Research out today from Finland suggests women may find it harder to adjust to later-life divorce and break-ups than men.
The study used population data from 229,000 Finns aged 50 to 70 who had undergone divorce, relationship break-up or bereavement and tracked their use of antidepressants before and after their relationship ended.
They found antidepressant use increased in the four years leading to the relationship dissolution in both genders, with women experiencing a more significant increase.
But it’s too simplistic to say women experience poorer mental health or tend to be less happy after divorce than men.
Remind me, how common is divorce?
More couple are choosing to co-habitate, instead of marry, and the majority of couples live together prior to marriage. Divorce statistics don’t include separations of cohabiting couples, even though they are more likely than married couples to separate.
The trend of late divorces also reflects people deciding to marry later in life. The median duration from marriage to divorce in 2022 was around 12.8 years and has remained fairly constant over the past decade.
Why do couples get divorced?
Changes in social attitudes towards marriage and relationships mean divorce is now more accepted. People are opting not to be in unhappy marriages, even if there are children involved.
Instead, they’re turning the focus on marriage quality. This is particularly true for women who have established a career and are financially autonomous.
Similarly, my research shows it’s particularly important for people to feel their relationship expectations can be fulfilled long term. In addition to relationship quality, participants reported needing trust, open communication, safety and acceptance from their partners.
“Grey divorce” (divorce at age 50 and older) is becoming increasingly common in Western countries, particularly among high-income populations. While factors such as an empty nest, retirement, or poor health are commonly cited predictors of later-in-life divorce, research shows older couples divorce for the same reasons as younger couples.
What did the new study find?
The study tracked antidepressant use in Finns aged 50 to 70 for four years before their relationship breakdown and four years after.
They found antidepressant use increased in the four years leading to the relationship break-up in both genders. The proportion of women taking antidepressants in the lead up to divorce increased by 7%, compared with 5% for men. For de facto separation antidepressant use increased by 6% for women and 3.2% for men.
Within a year of the break-up, antidepressant use fell back to the level it was 12 months before the break-up. It subsequently remained at that level among the men.
But it was a different story for women. Their use tailed off only slightly immediately after the relationship breakdown but increased again from the first year onwards.
The researchers also looked at antidepressant use after re-partnering. There was a decline in the use of antidepressants for men and women after starting a new relationship. But this decline was short-lived for women.
But there’s more to the story
Although this data alone suggest women may find it harder to adjust to later-life divorce and break-ups than men, it’s important to note some nuances in the interpretation of this data.

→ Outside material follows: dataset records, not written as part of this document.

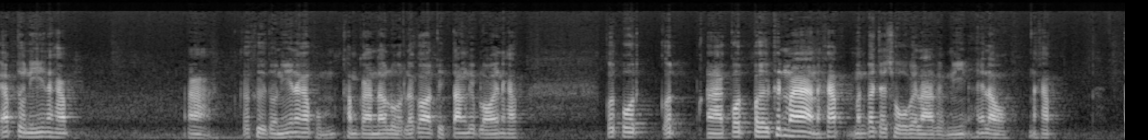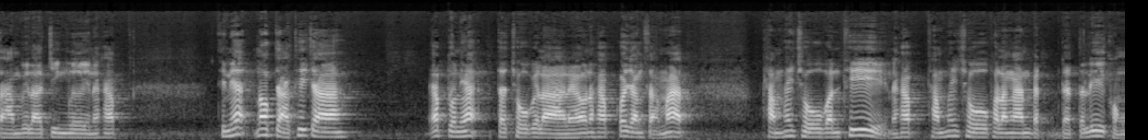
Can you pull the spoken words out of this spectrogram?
แอปตัวนี้นะครับ อ่า ก็คือตัวนี้นะครับ ผมทำการดาวน์โหลดแล้วก็ติดตั้งเรียบร้อยนะครับ กดโปรดกดอ่ากดเปิดขึ้นมานะครับ มันก็จะโชว์เวลาแบบนี้ให้เรานะครับ ตามเวลาจริงเลยนะครับ ทีเนี้ยนอกจากที่จะแอปตัวเนี้ยจะโชว์เวลาแล้วนะครับ ก็ยังสามารถทำให้โชว์วันที่นะครับทำให้โชว์พลังงานแบตแบตเตอรี่ของ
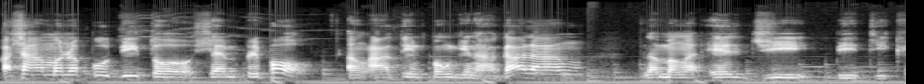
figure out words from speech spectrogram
Kasama na po dito, siyempre po, ang ating pong ginagalang ng mga LGBTQ.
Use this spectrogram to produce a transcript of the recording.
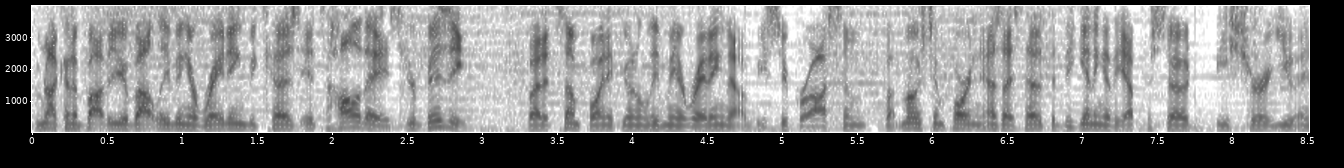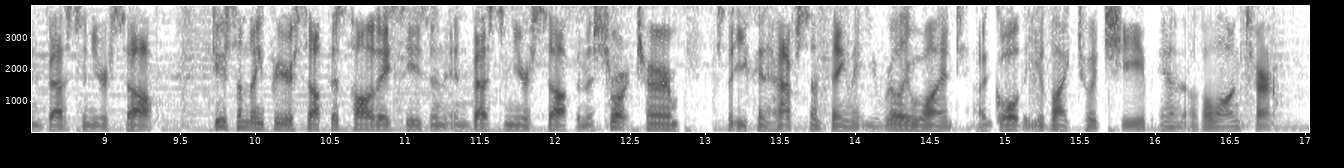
I'm not going to bother you about leaving a rating because it's holidays. You're busy. But at some point, if you want to leave me a rating, that would be super awesome. But most important, as I said at the beginning of the episode, be sure you invest in yourself. Do something for yourself this holiday season. Invest in yourself in the short term so that you can have something that you really want, a goal that you'd like to achieve in the long term.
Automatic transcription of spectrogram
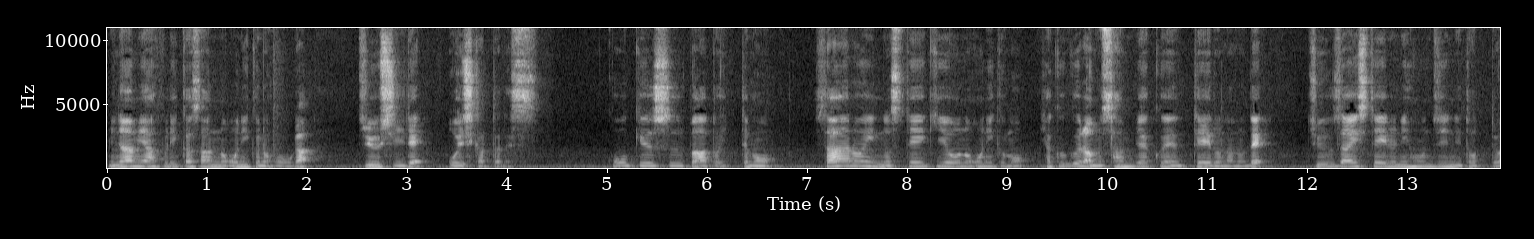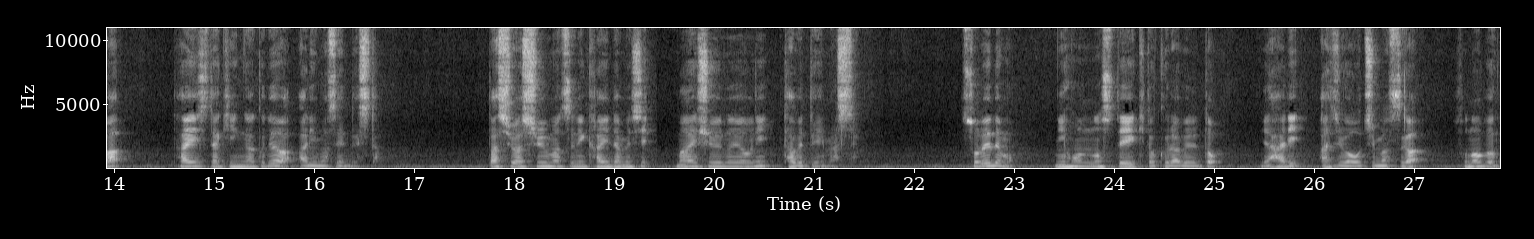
南アフリカ産のお肉の方がジューシーで美味しかったです。高級スーパーといってもサーロインのステーキ用のお肉も 100g300 円程度なので駐在している日本人にとっては大した金額ではありませんでした。私は週末に買いだめし毎週のように食べていました。それでも日本のステーキと比べるとやはり味は落ちますがその分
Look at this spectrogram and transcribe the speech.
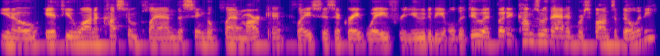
you know, if you want a custom plan, the single plan marketplace is a great way for you to be able to do it. But it comes with added responsibility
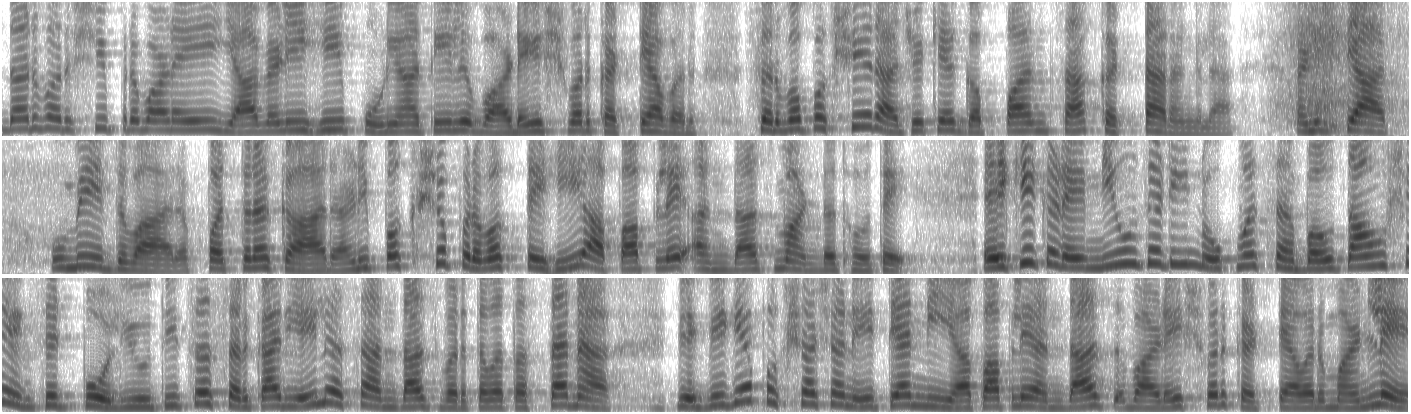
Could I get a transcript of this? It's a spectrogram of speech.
दरवर्षीप्रमाणे यावेळीही पुण्यातील वाडेश्वर कट्ट्यावर सर्वपक्षीय राजकीय गप्पांचा कट्टा रंगला. आणि त्यात उमेदवार पत्रकार आणि पक्ष प्रवक्तेही आपापले अंदाज मांडत होते. एकीकडे न्यूज एटीन लोकमतसह बहुतांश एक्झिट पोल युतीचं सरकार येईल असा अंदाज वर्तवत असताना वेगवेगळ्या पक्षाच्या नेत्यांनी आपापले अंदाज वाडेश्वर कट्ट्यावर मांडले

For instance, data suggesting women experience depression more often than men is generally based on the rate of diagnoses and antidepressant use, which does not account for undiagnosed and unmedicated people.
Women are generally more likely to access medical services and thus receive treatment. This is also the case in Australia, where in 2020–2022, 21.6% of women saw a health professional for their mental health, compared with only 12.9% of men.
Why women might struggle more after separating
So what factors might explain why women might experience greater difficulties after divorce later in life?
Research investigating the financial consequences of grey divorce in men and women showed women experienced a 45% decline in their standard of living (measured by an income-to-needs ratio), whereas men’s dropped by just 21%. These declines persisted over time for men, and only reversed for women following re-partnering.
Another qualitative study investigating the lived experiences of heterosexual couples post-grey divorce identified financial worries as a common theme between female participants.
A female research participant (age 68) said:
[I am most worried about] the money, [and] what I’m going to do when the little bit of money I have runs out […] I have just enough money to live. And, that’s it, [and if] anything happens I’m up a creek. And Medicare is incredibly expensive […] My biggest expense is medicine.
Another factor was loneliness. One male research participant (age 54) described he preferred living with his ex-wife, despite not getting along with her, than being by himself:
It was still [good] knowing that [the] person was there, and now that’s gone.
Other major complications of later-life divorce are possible issues with inheritance rights and next-of-kin relationships for medical decision-making.
Separation can be positive
For some people, divorce or separation can lead to increased happiness and feeling more independent.
And the mental health impact and emotional distress of a relationship dissolution is something that can be counterattacked with resilience. Resilience to dramatic events built from life experience means older adults often do respond better to emotional distress and might be able to adjust better to divorce than their younger counterparts.
The post “Women take more antidepressants after divorce than men but that doesn’t mean they’re more depressed” by Raquel Peel, Adjunct Senior Lecturer, University of Southern Queensland and Senior Lecturer, RMIT University was published on 02/07/2024 by theconversation.com